[Extracted entries Boundary: Start]
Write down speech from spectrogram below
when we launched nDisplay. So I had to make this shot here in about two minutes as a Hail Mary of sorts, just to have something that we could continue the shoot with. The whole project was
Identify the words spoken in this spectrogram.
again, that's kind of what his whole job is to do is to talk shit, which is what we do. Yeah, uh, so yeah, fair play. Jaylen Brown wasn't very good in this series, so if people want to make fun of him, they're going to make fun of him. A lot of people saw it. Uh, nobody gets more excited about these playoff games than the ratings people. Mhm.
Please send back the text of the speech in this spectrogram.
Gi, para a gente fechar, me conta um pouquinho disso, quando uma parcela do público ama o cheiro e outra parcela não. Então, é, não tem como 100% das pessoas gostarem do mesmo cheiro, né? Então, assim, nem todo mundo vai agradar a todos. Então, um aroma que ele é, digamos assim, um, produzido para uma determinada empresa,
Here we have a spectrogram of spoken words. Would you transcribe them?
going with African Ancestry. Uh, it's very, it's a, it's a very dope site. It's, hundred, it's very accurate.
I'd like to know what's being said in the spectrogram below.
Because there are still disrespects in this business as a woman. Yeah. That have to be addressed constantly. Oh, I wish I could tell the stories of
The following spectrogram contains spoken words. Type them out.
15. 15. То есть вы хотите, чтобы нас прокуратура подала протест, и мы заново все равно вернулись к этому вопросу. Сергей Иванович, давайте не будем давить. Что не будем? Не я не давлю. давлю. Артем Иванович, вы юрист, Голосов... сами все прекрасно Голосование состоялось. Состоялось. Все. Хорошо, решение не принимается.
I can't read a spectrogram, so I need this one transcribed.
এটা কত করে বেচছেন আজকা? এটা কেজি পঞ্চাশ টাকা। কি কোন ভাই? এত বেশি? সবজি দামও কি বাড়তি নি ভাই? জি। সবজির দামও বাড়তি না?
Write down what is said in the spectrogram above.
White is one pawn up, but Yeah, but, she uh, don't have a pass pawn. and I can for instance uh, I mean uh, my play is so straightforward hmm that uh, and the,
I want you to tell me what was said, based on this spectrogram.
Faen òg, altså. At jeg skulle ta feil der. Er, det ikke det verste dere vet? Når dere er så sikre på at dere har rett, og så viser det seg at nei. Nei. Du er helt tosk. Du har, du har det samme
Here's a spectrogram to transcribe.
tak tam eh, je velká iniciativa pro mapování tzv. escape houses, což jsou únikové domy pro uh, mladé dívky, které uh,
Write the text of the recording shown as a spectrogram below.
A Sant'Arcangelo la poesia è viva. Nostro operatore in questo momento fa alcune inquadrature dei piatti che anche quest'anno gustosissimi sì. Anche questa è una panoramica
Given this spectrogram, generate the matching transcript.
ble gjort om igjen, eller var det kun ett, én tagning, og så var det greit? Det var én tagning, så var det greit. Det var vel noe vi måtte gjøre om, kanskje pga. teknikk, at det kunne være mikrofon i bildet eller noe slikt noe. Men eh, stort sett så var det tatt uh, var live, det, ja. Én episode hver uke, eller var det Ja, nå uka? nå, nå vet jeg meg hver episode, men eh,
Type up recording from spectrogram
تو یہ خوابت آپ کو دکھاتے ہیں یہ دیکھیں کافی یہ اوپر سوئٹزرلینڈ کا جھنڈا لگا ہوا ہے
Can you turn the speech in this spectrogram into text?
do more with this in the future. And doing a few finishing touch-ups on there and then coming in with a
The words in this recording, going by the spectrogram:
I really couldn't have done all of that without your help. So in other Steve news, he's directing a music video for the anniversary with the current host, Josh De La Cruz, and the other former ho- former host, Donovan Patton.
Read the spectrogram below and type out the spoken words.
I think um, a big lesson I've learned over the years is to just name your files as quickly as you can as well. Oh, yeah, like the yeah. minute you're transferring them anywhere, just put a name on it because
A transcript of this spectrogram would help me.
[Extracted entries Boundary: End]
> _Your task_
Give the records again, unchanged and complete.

> _Answer to this task_
Write down speech from spectrogram below
when we launched nDisplay. So I had to make this shot here in about two minutes as a Hail Mary of sorts, just to have something that we could continue the shoot with. The whole project was
Identify the words spoken in this spectrogram.
again, that's kind of what his whole job is to do is to talk shit, which is what we do. Yeah, uh, so yeah, fair play. Jaylen Brown wasn't very good in this series, so if people want to make fun of him, they're going to make fun of him. A lot of people saw it. Uh, nobody gets more excited about these playoff games than the ratings people. Mhm.
Please send back the text of the speech in this spectrogram.
Gi, para a gente fechar, me conta um pouquinho disso, quando uma parcela do público ama o cheiro e outra parcela não. Então, é, não tem como 100% das pessoas gostarem do mesmo cheiro, né? Então, assim, nem todo mundo vai agradar a todos. Então, um aroma que ele é, digamos assim, um, produzido para uma determinada empresa,
Here we have a spectrogram of spoken words. Would you transcribe them?
going with African Ancestry. Uh, it's very, it's a, it's a very dope site. It's, hundred, it's very accurate.
I'd like to know what's being said in the spectrogram below.
Because there are still disrespects in this business as a woman. Yeah. That have to be addressed constantly. Oh, I wish I could tell the stories of
The following spectrogram contains spoken words. Type them out.
15. 15. То есть вы хотите, чтобы нас прокуратура подала протест, и мы заново все равно вернулись к этому вопросу. Сергей Иванович, давайте не будем давить. Что не будем? Не я не давлю. давлю. Артем Иванович, вы юрист, Голосов... сами все прекрасно Голосование состоялось. Состоялось. Все. Хорошо, решение не принимается.
I can't read a spectrogram, so I need this one transcribed.
এটা কত করে বেচছেন আজকা? এটা কেজি পঞ্চাশ টাকা। কি কোন ভাই? এত বেশি? সবজি দামও কি বাড়তি নি ভাই? জি। সবজির দামও বাড়তি না?
Write down what is said in the spectrogram above.
White is one pawn up, but Yeah, but, she uh, don't have a pass pawn. and I can for instance uh, I mean uh, my play is so straightforward hmm that uh, and the,
I want you to tell me what was said, based on this spectrogram.
Faen òg, altså. At jeg skulle ta feil der. Er, det ikke det verste dere vet? Når dere er så sikre på at dere har rett, og så viser det seg at nei. Nei. Du er helt tosk. Du har, du har det samme
Here's a spectrogram to transcribe.
tak tam eh, je velká iniciativa pro mapování tzv. escape houses, což jsou únikové domy pro uh, mladé dívky, které uh,
Write the text of the recording shown as a spectrogram below.
A Sant'Arcangelo la poesia è viva. Nostro operatore in questo momento fa alcune inquadrature dei piatti che anche quest'anno gustosissimi sì. Anche questa è una panoramica
Given this spectrogram, generate the matching transcript.
ble gjort om igjen, eller var det kun ett, én tagning, og så var det greit? Det var én tagning, så var det greit. Det var vel noe vi måtte gjøre om, kanskje pga. teknikk, at det kunne være mikrofon i bildet eller noe slikt noe. Men eh, stort sett så var det tatt uh, var live, det, ja. Én episode hver uke, eller var det Ja, nå uka? nå, nå vet jeg meg hver episode, men eh,
Type up recording from spectrogram
تو یہ خوابت آپ کو دکھاتے ہیں یہ دیکھیں کافی یہ اوپر سوئٹزرلینڈ کا جھنڈا لگا ہوا ہے
Can you turn the speech in this spectrogram into text?
do more with this in the future. And doing a few finishing touch-ups on there and then coming in with a
The words in this recording, going by the spectrogram:
I really couldn't have done all of that without your help. So in other Steve news, he's directing a music video for the anniversary with the current host, Josh De La Cruz, and the other former ho- former host, Donovan Patton.
Read the spectrogram below and type out the spoken words.
I think um, a big lesson I've learned over the years is to just name your files as quickly as you can as well. Oh, yeah, like the yeah. minute you're transferring them anywhere, just put a name on it because
A transcript of this spectrogram would help me.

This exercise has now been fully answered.